In an undercover operation lasting 22 months and code-named "Grouper," the Drug Enforcement Administration broke up 14 marijuana-smuggling rings in four states that accounted for as much as 40 percent of the marijuana coming into the United States every year, the agency said yesterday.
By mid-afternoon, the DEA said that 122 people had been arrested in Florida, Georgia and Louisiana on drug-smuggling and conspiracy charges. Bail in one case was set at $21 million and in two others at $20 million apiece.
Bail for seven persons described as kingpins of the 14 smuggling rings exceeded $100 million. The DEA said Grouper resulted in the seizure of more than 1.1 million pounds of marijuana, whose street value was more than $1 billion.
"This was the single largest enforcement activity against marijuana since I've been here," said Peter B. Bensinger, now in his sixth year as DEA administrator. "The heads of every one of these 14 smuggling rings have been indicted."
One of the most sought-after members of the 14 rings was found murdered yesterday, and still at large were 31 of the 155 ring members indicted by federal grand juries in Florida, Georgia, Louisiana and Texas, where nine undercover DEA agents worked since May 1979 investigation marijuana smuggling.
Bensinger described Grouper as an operation whose origins went back 2 1/2 years, when nine DEA undercover agents began selling their services as marijuana "off-loaders" promising security and efficiency on the job. The operation caught on 22 months ago, when the DEA gave the nine agents the green light to continue posing as marijuana off-loaders going from job to job like gypsies.
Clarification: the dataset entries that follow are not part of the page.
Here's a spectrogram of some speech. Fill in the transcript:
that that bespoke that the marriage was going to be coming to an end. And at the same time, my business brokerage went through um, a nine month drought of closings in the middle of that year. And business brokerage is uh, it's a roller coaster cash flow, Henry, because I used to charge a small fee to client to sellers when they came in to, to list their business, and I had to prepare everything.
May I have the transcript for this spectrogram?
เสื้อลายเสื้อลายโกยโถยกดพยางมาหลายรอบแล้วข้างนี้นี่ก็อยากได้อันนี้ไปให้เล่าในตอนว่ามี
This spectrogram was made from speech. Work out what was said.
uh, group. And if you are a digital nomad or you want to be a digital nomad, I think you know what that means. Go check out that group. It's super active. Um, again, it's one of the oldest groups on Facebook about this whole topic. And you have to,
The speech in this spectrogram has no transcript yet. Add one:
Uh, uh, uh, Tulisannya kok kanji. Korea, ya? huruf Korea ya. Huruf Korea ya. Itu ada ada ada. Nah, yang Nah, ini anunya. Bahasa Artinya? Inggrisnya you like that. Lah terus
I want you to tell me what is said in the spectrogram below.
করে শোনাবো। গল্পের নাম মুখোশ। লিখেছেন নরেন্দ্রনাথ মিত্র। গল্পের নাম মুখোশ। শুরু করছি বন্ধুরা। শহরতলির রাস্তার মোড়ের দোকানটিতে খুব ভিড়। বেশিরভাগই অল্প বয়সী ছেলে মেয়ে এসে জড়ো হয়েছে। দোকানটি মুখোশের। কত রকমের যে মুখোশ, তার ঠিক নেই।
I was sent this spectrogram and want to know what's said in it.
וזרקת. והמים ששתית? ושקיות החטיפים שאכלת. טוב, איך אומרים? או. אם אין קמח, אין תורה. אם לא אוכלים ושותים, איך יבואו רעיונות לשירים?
The agents unloaded six shipments of marijuana before acting as DEA agents. They then began to signal their superiors what ships were leaving Columbia with marijuana and where they could be stopped on the high seas. No fewer than 24 ships carrying almost 1 million pounds of marijuana were seized at sea by the Coast Guard in the last 18 months following tips from the Grouper agent team.
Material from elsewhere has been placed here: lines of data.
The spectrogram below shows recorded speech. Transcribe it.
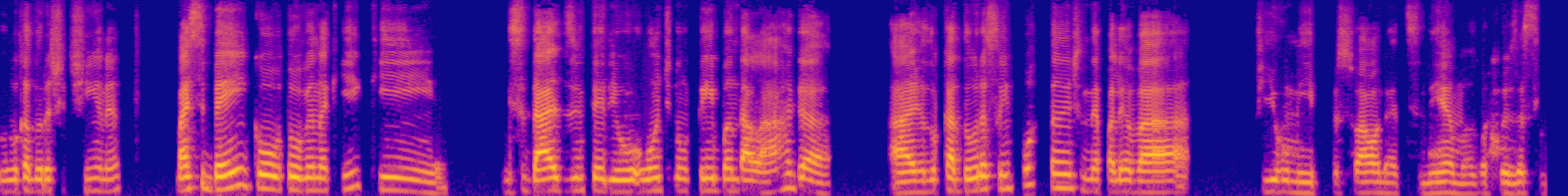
locadora que tinha, né? Mas se bem que eu estou vendo aqui que em cidades do interior onde não tem banda larga, as locadoras são importantes, né, para levar filme pessoal, né, de cinema, alguma coisa assim.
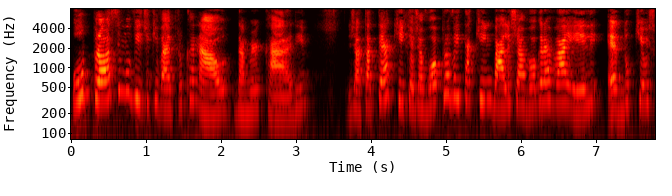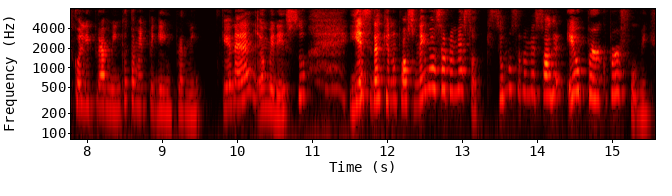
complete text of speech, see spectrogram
O próximo vídeo que vai pro canal da Mercari, já tá até aqui, que eu já vou aproveitar que o embalo e já vou gravar ele. É do que eu escolhi pra mim, que eu também peguei um pra mim. Porque, né, eu mereço. E esse daqui eu não posso nem mostrar pra minha sogra. Porque se eu mostrar pra minha sogra, eu perco o perfume.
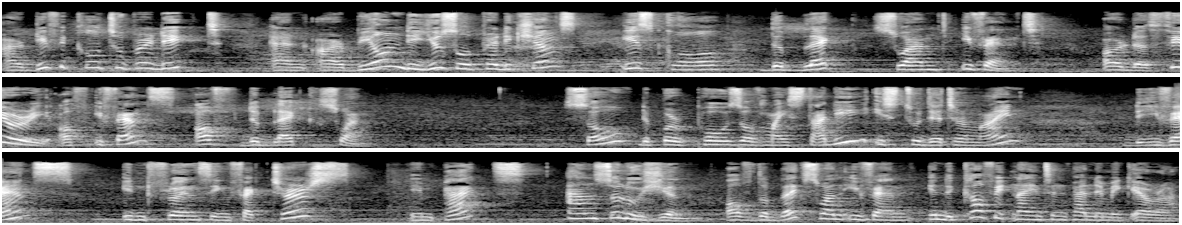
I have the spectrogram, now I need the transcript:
are difficult to predict and are beyond the usual predictions is called the black swan event or the theory of events of the black swan. So, the purpose of my study is to determine the events, influencing factors, impacts, and solution of the Black Swan event in the COVID 19 pandemic era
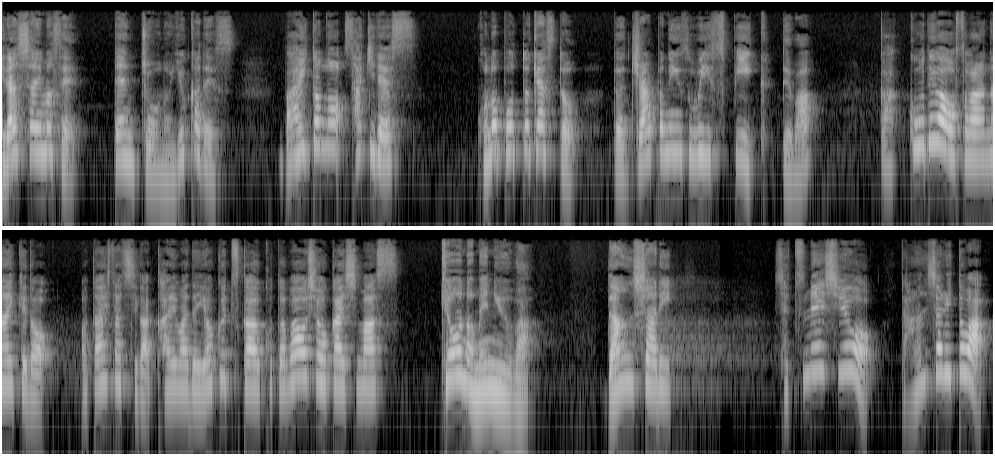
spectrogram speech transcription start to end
いらっしゃいませ。店長のゆかです。バイトのさきです。このポッドキャスト The Japanese We Speak では学校では教わらないけど、私たちが会話でよく使う言葉を紹介します。今日のメニューは断捨離説明しよう。断捨離とは、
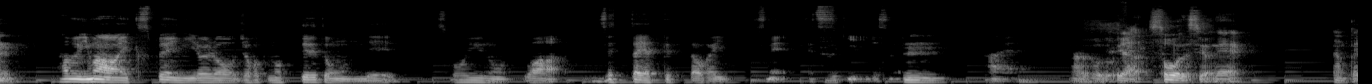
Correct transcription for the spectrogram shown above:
ん。多分今は XPLANE にいろいろ情報載ってると思うんで、そういうのは絶対やってった方がいいですね。手続きですね。うん。はい。なるほど。いや、そうですよね。なんか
Seizures of marijuana also were made onshore after the drug had been landed, but they were rare because they could have exposed the roles of the nine DEA agents. One such seizure took place in Louisiana, where police conducting a house-to-house search pretending to look for a lost child confiscated a cache of marijuana but let the ring members flee.
"For nine agents to operate undercover like this for 22 months was remarkable," Bensinger said. "In that time, they conducted 400 undercover meetings with members of these smuggling rings, which we estimate were responsible for between 30 and 40 percent of the marijuana being smuggled into the country."
Bensinger said the undercover agents used the tape recorders and videotape machines, whose evidence is to be introduced in court against the defendants the way similar evidence was in the FBI's Abscam undercover operation.
"The tapes show that the defendants clearly demonstrate their intent to subvert the law," Bensinger said. "They will demonstrate conspiracies to distribute drugs in the United States. We think this is an extraordinary example of the success of a unique undercover operation.We hope there will be more."